** Entries shown follows **
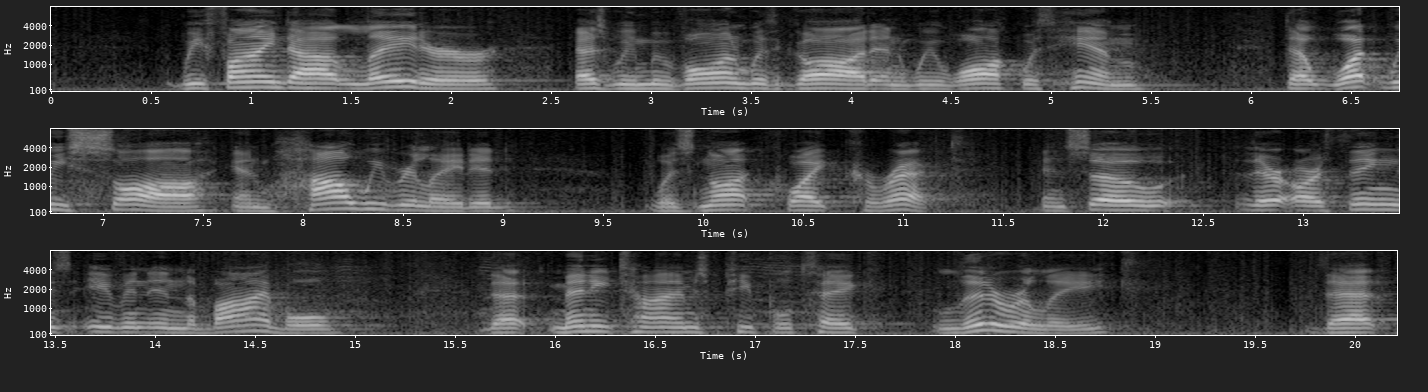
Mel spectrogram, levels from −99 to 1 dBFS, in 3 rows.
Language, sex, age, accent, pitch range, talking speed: English, male, 50-69, American, 135-165 Hz, 130 wpm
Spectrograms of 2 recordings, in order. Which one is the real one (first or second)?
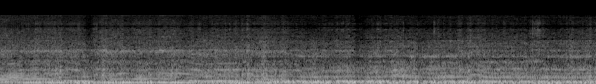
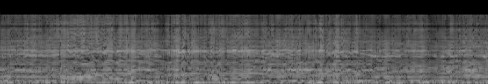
first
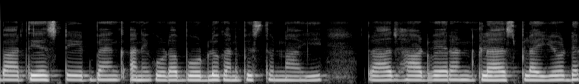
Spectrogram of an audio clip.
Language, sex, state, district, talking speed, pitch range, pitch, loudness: Telugu, female, Andhra Pradesh, Chittoor, 145 wpm, 200-210 Hz, 205 Hz, -15 LUFS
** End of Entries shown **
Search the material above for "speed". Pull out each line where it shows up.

Result >>
Language, sex, age, accent, pitch range, talking speed: English, male, 50-69, American, 135-165 Hz, 130 wpm
Language, sex, state, district, talking speed, pitch range, pitch, loudness: Telugu, female, Andhra Pradesh, Chittoor, 145 wpm, 200-210 Hz, 205 Hz, -15 LUFS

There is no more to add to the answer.